In this study we found that nearly every other VLBW (very low birth weight) adolescent had psychiatric symptoms. One in four had a psychiatric diagnosis, anxiety disorders being the most prevalent. Attention deficit problems were acknowledged in every fourth VLBW adolescent, but only a minority fulfilled the diagnostic criteria. Moreover, relational problems and deficits in social skills were common among VLBW adolescents, and some had autistic spectrum symptoms. Although every fifth SGA adolescent had psychiatric symptoms, they did not differ significantly from controls.
If we are marrying and having our children later, and men are much, much more likely to be working alongside women, because of a greater degree of equality within the job market and a decline of those jobs traditionally associated with women, is it not possible that these days our partners would tend to be drawn from the sphere of work rather than, as before, in a rather more random fashion from within our home communities?
Dr Richard Lathe, a specialist in childhood Autism, and former professor at Edinburgh University is claiming in a forthcoming paper that incorrect disposal of rechargeable batteries is one of the factors in an increase in autism in the UK. Autistic children have been shown to have problems getting rid of toxic metals - and those metals are increasingly polluting the environment, says Dr Richard Lathe.
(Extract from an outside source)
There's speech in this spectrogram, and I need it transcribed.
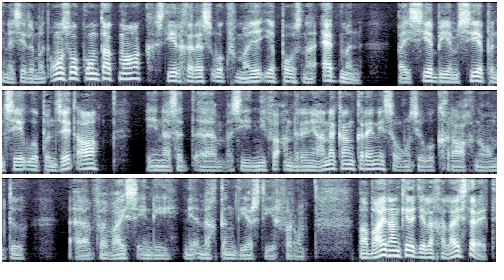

Research suggests that heredity and early fetal development play a causal role in autism. This case-control study explored the association between perinatal factors, parental psychiatric history, socioeconomic status, and risk of autism. The study was nested within a cohort of all children born in Denmark after 1972 and at risk of being diagnosed with autism until December 1999. Results suggest that prenatal environmental factors and parental psychopathology are associated with the risk of autism. These factors seem to act independently.
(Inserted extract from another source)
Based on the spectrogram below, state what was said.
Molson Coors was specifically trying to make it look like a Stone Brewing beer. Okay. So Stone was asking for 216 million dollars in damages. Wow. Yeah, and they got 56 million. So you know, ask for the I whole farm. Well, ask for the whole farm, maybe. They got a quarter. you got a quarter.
New findings indicate a deficiency in the coordination among brain areas. The results converge with previous findings of white matter abnormalities in autism. White matter consists of the "cables" that connect the various parts of the brain to each other.
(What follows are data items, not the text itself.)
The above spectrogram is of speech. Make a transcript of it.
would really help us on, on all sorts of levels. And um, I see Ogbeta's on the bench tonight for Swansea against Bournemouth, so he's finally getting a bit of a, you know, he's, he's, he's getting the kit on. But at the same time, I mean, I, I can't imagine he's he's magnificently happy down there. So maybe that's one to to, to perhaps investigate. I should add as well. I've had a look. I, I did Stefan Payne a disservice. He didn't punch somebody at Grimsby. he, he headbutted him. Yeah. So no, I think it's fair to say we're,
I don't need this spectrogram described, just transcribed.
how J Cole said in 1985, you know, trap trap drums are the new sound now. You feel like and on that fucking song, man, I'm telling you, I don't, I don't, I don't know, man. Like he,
Recognition that a range of symptoms is associated with autism has forced psychiatrists to change the way that they define the condition. These diagnostic changes may explain the rise in the number of recorded cases of autism.
Even the most promising treatments for autism rest on an insufficient research base, and are sometimes inappropriately and irresponsibly promoted as 'cures.'
We argue that there will be no single (genetic or cognitive) cause for the diverse symptoms defining autism. We present recent evidence of behavioral fractionation of social impairment, communication difficulties and rigid and repetitive behaviors. Twin data suggest largely nonoverlapping genes acting on each of these traits. At the cognitive level, too, attempts at a single explanation for the symptoms of autism have failed. Implications for research and treatment are discussed.
t occurred to Cornell University management professor Michael Waldman, PhD, that the increase in autism cases came at the same time as increased opportunities for very young children to watch TV. Could it be, he wondered, that the explosion in children's TV programming, DVDs, VCRs, and video/computer games is behind the explosion in autism diagnoses? Waldman asked his colleagues in the medical world to look at the issue. Nobody would. So he assembled a research team and did the study himself -- using tools more often seen in economic studies than in medical studies. The results bolstered his suspicions.
It is clear that children with autism and PDD are born with the disorder or born with the potential to develop it. It is not caused by bad parenting. Autism is not a mental illness.
Existing research suggests that multiple, interacting genes are involved in the causation of autism. The developing child's social environment has not been found to cause autism. However, a proper behavioral-educational environment can significantly improve outcome.